Excerpted records:
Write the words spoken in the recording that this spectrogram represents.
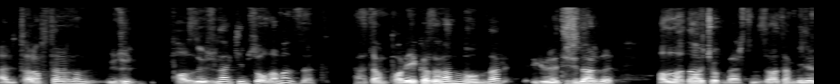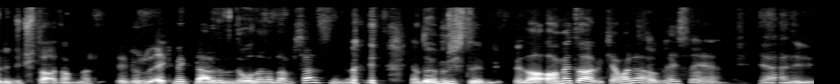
Yani taraftardan üzül, fazla üzülen kimse olamaz zaten. Zaten parayı kazanan da onlar. Yöneticiler de Allah daha çok versin. Zaten belirli güçte adamlar. E bu ekmek derdinde olan adam sensin. ya da öbür işte Ahmet abi, Kemal abi tabii, neyse tabii. yani. Yani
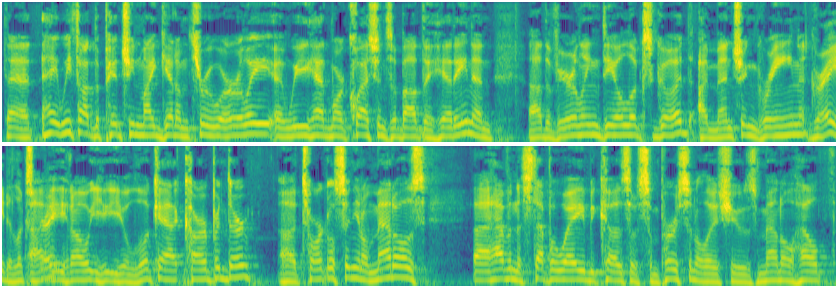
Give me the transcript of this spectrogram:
That hey, we thought the pitching might get them through early, and we had more questions about the hitting. And uh, the Vierling deal looks good. I mentioned Green, great. It looks uh, great. you know, you, you, look at Carpenter, uh, Torkelson. You know, Meadows uh, having to step away because of some personal issues, mental health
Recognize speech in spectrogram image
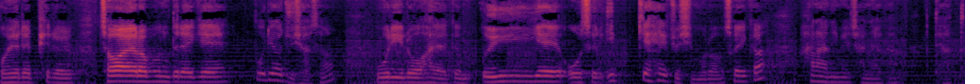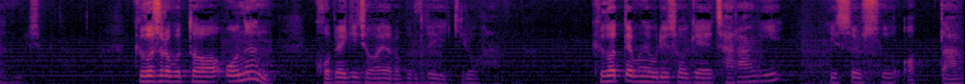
보혈의 피를 저와 여러분들에게 뿌려 주셔서 우리로 하여금 의의 옷을 입게 해 주심으로 저희가 하나님의 자녀가 되었다는 것입니다. 그것으로부터 오는 고백이 저와 여러분들이 있기로 합니다. 그것 때문에 우리 속에 자랑이 있을 수 없다고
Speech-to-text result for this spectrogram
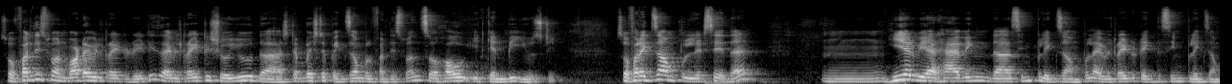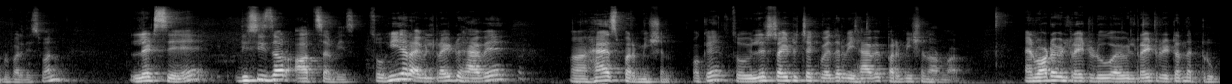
So for this one, what I will try to do is I will try to show you the step-by-step -step example for this one. So how it can be used. So for example, let's say that um, here we are having the simple example. I will try to take the simple example for this one. Let's say this is our auth service. So here I will try to have a uh, has permission. Okay. So let's try to check whether we have a permission or not. And what I will try to do, I will try to return the true.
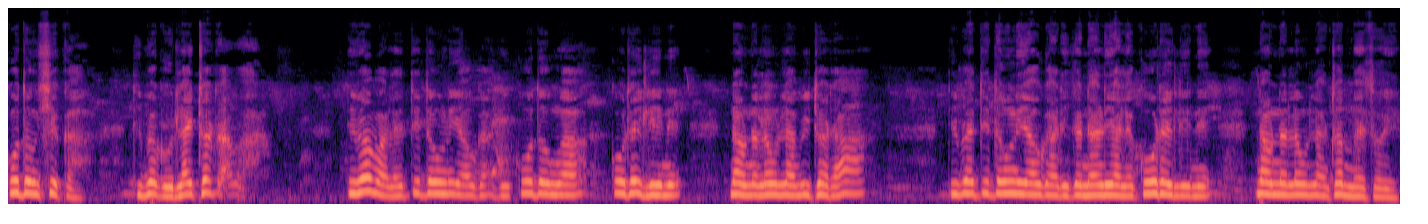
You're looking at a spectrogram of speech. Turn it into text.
ကိုသုံးရှစ်ကဒီဘက်ကိုလိုက်ထွက်တာပါဒီဘက်မှာလည်းတစ်သုံးလေးအောက်ကဒီကိုသုံးကကိုထိတ်လေးနဲ့နောက်နှလုံးလှမ်းပြီးထွက်တာဒီဘက်တစ်သုံးလေးအောက်ကဒီကဏန်းလေးကလည်းကိုထိတ်လေးနဲ့နောက်နှလုံးလှမ်းထွက်မယ်ဆိုရင်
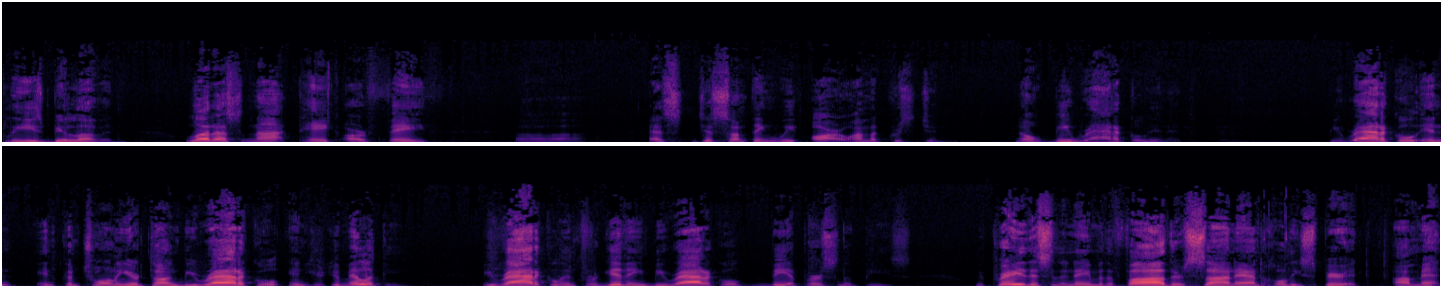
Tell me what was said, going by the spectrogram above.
please, beloved, let us not take our faith uh, as just something we are. I'm a Christian. No, be radical in it. Be radical in, in controlling your tongue. Be radical in your humility. Be radical in forgiving. Be radical. Be a person of peace. We pray this in the name of the Father, Son, and Holy Spirit. Amen.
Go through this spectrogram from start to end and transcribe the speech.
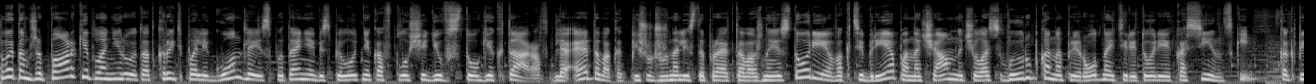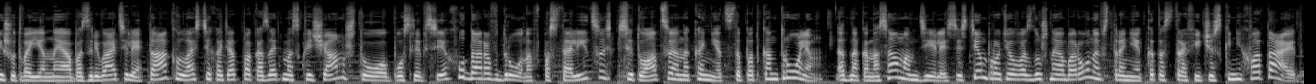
В этом же парке планируют открыть полигон для испытания беспилотников площадью в 100 гектаров. Для этого, как пишут журналисты проекта «Важные истории», в октябре по ночам началась вырубка на природной территории Косинский. Как пишут военные обозреватели, так власти хотят показать москвичам, что после всех ударов дронов по столице ситуация наконец-то под контролем. Однако на самом деле систем противовоздушной обороны в стране катастрофически не хватает.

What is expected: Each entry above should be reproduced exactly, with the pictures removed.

Solution:
Write the words spoken in the recording that this spectrogram represents.
Yani taraftardan üzül, fazla üzülen kimse olamaz zaten. Zaten parayı kazanan da onlar. Yöneticiler de Allah daha çok versin. Zaten belirli güçte adamlar. E bu ekmek derdinde olan adam sensin. ya da öbür işte Ahmet abi, Kemal abi tabii, neyse tabii. yani. Yani
Give me the transcript of this spectrogram:
That hey, we thought the pitching might get them through early, and we had more questions about the hitting. And uh, the Vierling deal looks good. I mentioned Green, great. It looks uh, great. you know, you, you, look at Carpenter, uh, Torkelson. You know, Meadows uh, having to step away because of some personal issues, mental health
Recognize speech in spectrogram image
보혈의 피를 저와 여러분들에게 뿌려 주셔서 우리로 하여금 의의 옷을 입게 해 주심으로 저희가 하나님의 자녀가 되었다는 것입니다. 그것으로부터 오는 고백이 저와 여러분들이 있기로 합니다. 그것 때문에 우리 속에 자랑이 있을 수 없다고
Speech-to-text result for this spectrogram
So for this one, what I will try to do is I will try to show you the step-by-step -step example for this one. So how it can be used. So for example, let's say that um, here we are having the simple example. I will try to take the simple example for this one. Let's say this is our auth service. So here I will try to have a uh, has permission. Okay. So let's try to check whether we have a permission or not. And what I will try to do, I will try to return the true.
You're looking at a spectrogram of speech. Turn it into text.
ကိုသုံးရှစ်ကဒီဘက်ကိုလိုက်ထွက်တာပါဒီဘက်မှာလည်းတစ်သုံးလေးအောက်ကဒီကိုသုံးကကိုထိတ်လေးနဲ့နောက်နှလုံးလှမ်းပြီးထွက်တာဒီဘက်တစ်သုံးလေးအောက်ကဒီကဏန်းလေးကလည်းကိုထိတ်လေးနဲ့နောက်နှလုံးလှမ်းထွက်မယ်ဆိုရင်
Tell me what was said, going by the spectrogram above.
please, beloved, let us not take our faith uh, as just something we are. I'm a Christian. No, be radical in it. Be radical in, in controlling your tongue. Be radical in your humility. Be radical in forgiving. Be radical. Be a person of peace. We pray this in the name of the Father, Son, and Holy Spirit. Amen.
Go through this spectrogram from start to end and transcribe the speech.
В этом же парке планируют открыть полигон для испытания беспилотников площадью в 100 гектаров. Для этого, как пишут журналисты проекта «Важные истории», в октябре по ночам началась вырубка на природной территории Косинский. Как пишут военные обозреватели, так власти хотят показать москвичам, что после всех ударов дронов по столице ситуация наконец-то под контролем. Однако на самом деле систем противовоздушной обороны в стране катастрофически не хватает.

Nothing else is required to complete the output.